Having worked around motorsports for about four years, it was interesting to watch the sport change as the popularity of social media grew. I can remember in 2008 when Twitter really started to take off with many brands, journalists and drivers trying to utilize this new way of engaging race fans.

Now, four years later, NASCAR has become dominated by social media, especially Twitter. One of the best examples of this was when Brad Keselowski garnered over 100,000 new followers on Twitter while the Daytona 500 was under red flag conditions.

With that single event, NASCAR was forever changed showing other sports that NASCAR was not stuffy and behind-the-times. NASCAR was on the brink of something big.

Last weekend was the racing world was forever changed with the Pocono 400 presented by #NASCAR. This was the first time in the history of sports in which a major sporting event incorporated their title with a hashtag into an event. Furthermore, they set up a special Twitter page which aggregates all #NASCAR related posts.

This is tremendous for a sport that has battled the “good ‘ole boys” perception for several years as they try to stay current and on-trend in terms of marketing and social media.

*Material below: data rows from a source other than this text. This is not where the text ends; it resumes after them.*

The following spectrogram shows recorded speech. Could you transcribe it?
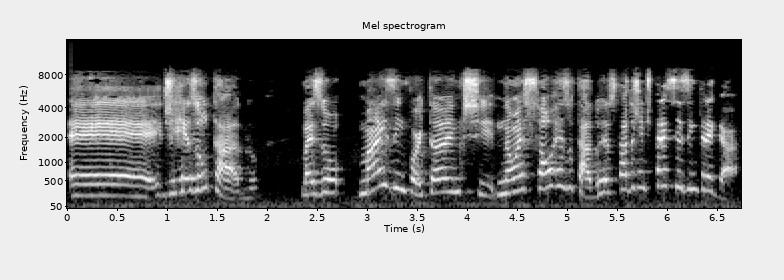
é, de resultado. Mas o mais importante não é só o resultado. O resultado a gente precisa entregar.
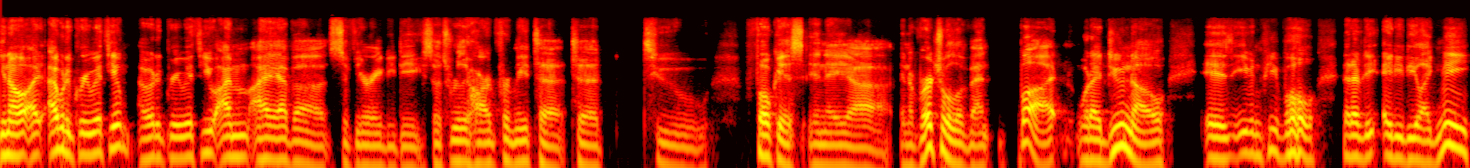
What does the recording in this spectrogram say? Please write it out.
you know, I, I would agree with you. I would agree with you. I'm I have a severe ADD, so it's really hard for me to to to focus in a uh, in a virtual event. But what I do know is even people that have the ADD like me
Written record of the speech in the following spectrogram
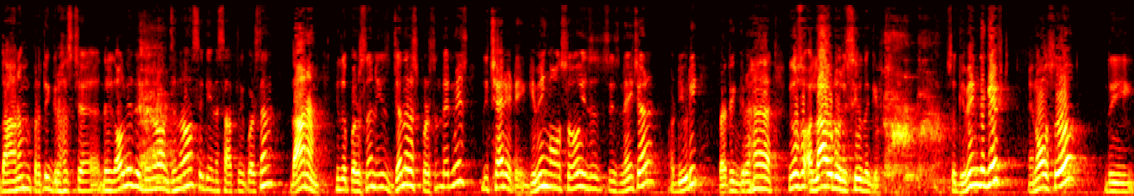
Danam pratigrahascha. There is always a gener- generosity in a sattvic person. Danam is a person, is generous person. That means the charity. Giving also is his nature or duty. Pratigraha is also allowed to receive the gift. So giving the gift and also the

As someone who worked in racing for a period of time, I’m proud to see how the sport has been one of the first sports to relate to fans in this new way, and allow them to be as updated as possible with all of the happenings, as well as reach out to their favorite brands, drivers, journalists and other personalities in this new way.

It will be interesting to watch as more sports take from this concept and further social media within the industry.